Bottoms Up Rice
Serves 4 to 6
WHEN I WAS FIRST ADOPTED, I would often forgo cookies and milk and ask instead for a snack of steamed rice with just a pat of butter. And ever since I could stand by my grandfather’s side and watch him cook, I’ve experimented with rice in all its forms. This is one of my favorite ways to offer the grain, both for flavor and presentation.
Some of the best dishes are the result of a beautiful blunder: Enter the French Tatin sisters and their famous upside-down apple tart. Once, I got distracted and forgot about a pot of rice on the stove and was pleasantly surprised to discover that with some modification, the mistake would soon become an oft-requested dish. This rice is delicious thanks to the golden crust that forms when cooking the grains a second time. This “golden bottom” goes by other names, including tadig, concolón, soccarat, and nurungji in Korean. I like shallots for the crust, but any thinly sliced white or yellow onion would also be good; it’s best not to enlist scallions for this adventure. Some Persian friends use thinly sliced potato, lettuce leaves, or even very slim slices of bread to create the lovely buried treasure. Layer the bottom as nicely as possible, since it will be the top of the dish once it’s turned out. The technique may seem difficult at first, but once you’ve made this rice several times, you’ll become addicted.
For color and flavor, toss in a few saffron threads that have soaked in warm water.

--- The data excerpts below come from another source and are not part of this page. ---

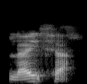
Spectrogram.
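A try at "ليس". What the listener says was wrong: মাশাল্লাহ, খুব সুন্দর।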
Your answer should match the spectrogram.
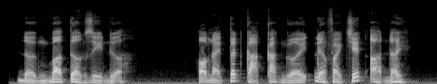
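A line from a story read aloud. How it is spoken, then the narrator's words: Fierce, cold. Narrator (Vietnamese): Thích La vẻ mặt dữ tợn, lạnh lùng nói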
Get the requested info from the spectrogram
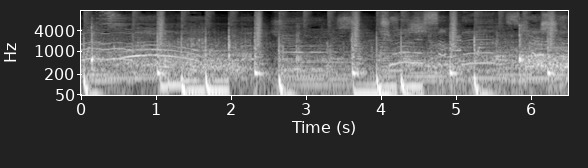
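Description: Backing music with a steady beat and singing, over a skateboard rolling on pavement and clacking as the skater takes a trick onto a stair rail.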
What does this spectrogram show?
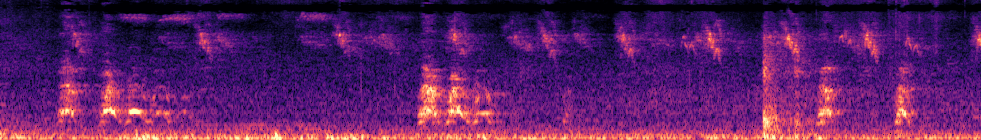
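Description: Small birds chirping in short, falling notes again and again, with a few lower, louder calls mixed in and a steady low rumble underneath.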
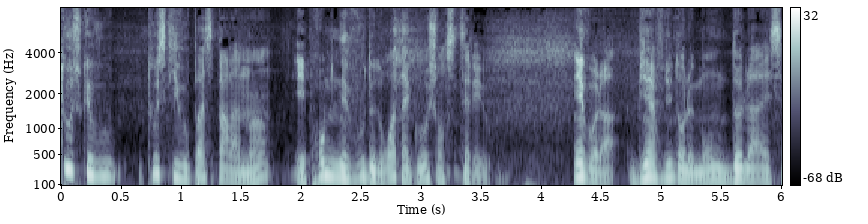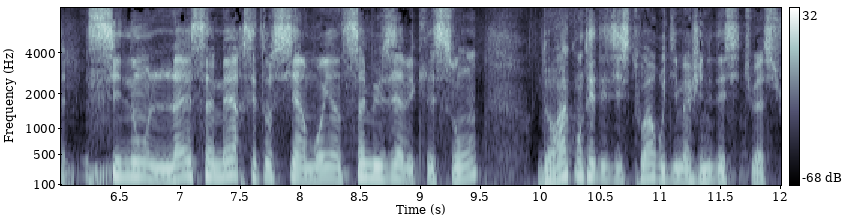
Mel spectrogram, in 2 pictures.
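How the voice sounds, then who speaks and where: A plain, everyday voice from a man, fairly high in pitch, with lively intonation and a fairly quick pace. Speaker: radio host. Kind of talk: radio chat.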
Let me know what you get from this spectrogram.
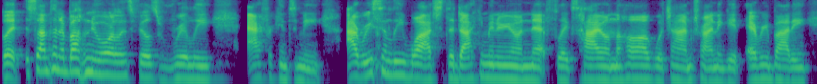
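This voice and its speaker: A woman in her forties hosting a podcast, chatting casually and thinking aloud, with many restarts and sudden jumps up in pitch. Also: fairly even intonation, a little fast. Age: 40s. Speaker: podcast host and educator. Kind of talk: casual conversational interview.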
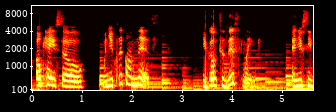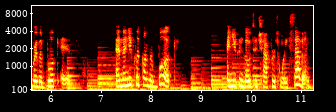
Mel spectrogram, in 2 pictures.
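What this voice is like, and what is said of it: Soft, slow, deliberate speaking voice. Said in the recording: “I intentionally talked slow, you know, and my voice was kind of soft too ... Like, that's how I was talking ... my voice was softer”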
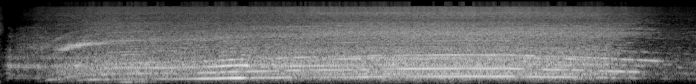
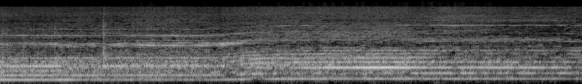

I make this in a heavy-bottomed nonstick 10-inch skillet to make turning out the rice easier.
1¼ cups long-grain rice (preferably basmati or jasmine)
½ teaspoon fine sea salt
1 tablespoon extra-virgin olive oil
1 tablespoon unsalted butter
¾ cup halved and thinly sliced shallots or yellow onion
Flaky finishing salt, for serving
1. Rinse the rice under running water several times, until the water is clear; drain.
2 Add the rinsed rice, 2¼ cups water, and the salt to a 10-inch nonstick skillet and bring to a boil. Decrease the heat to low and simmer, covered, for 14 minutes. Turn off the heat and let sit, covered, for 5 minutes. Empty the rice into a large bowl, draining any excess water. Wipe out the bottom of the pan with a paper towel. Heat the oil and butter in the skillet over medium-high heat until frothy. Add the shallots, stirring occasionally, and let cook for about 3 minutes. Spread the shallots in a single layer across the bottom of the skillet. Gently and evenly spread the rice over the shallots, smoothing the top with a rubber spatula or large spoon. Cover the pan with a tight-fitting lid and cook on medium-high heat for 2 minutes. You want the heat high enough to crisp and toast the rice and shallot layer without burning it. Decrease the heat to the lowest setting and let steam, covered, for another 5 minutes. Turn off the heat and let the rice sit, covered, for another 5 minutes or so, until ready to serve.
3. To serve, carefully and swiftly turn the rice over onto a serving platter, like an upside-down cake, so that the golden side is bottoms up. Serve at once with a sprinkle of flaky finishing salt.
(* Recipe from A Mouthful of Stars: A Constellation of Favorite Recipes from My World Travels by Kim Sunee -published by Andrews McMeel, May 2014- photographs by Leela Cyd...all rights reserved)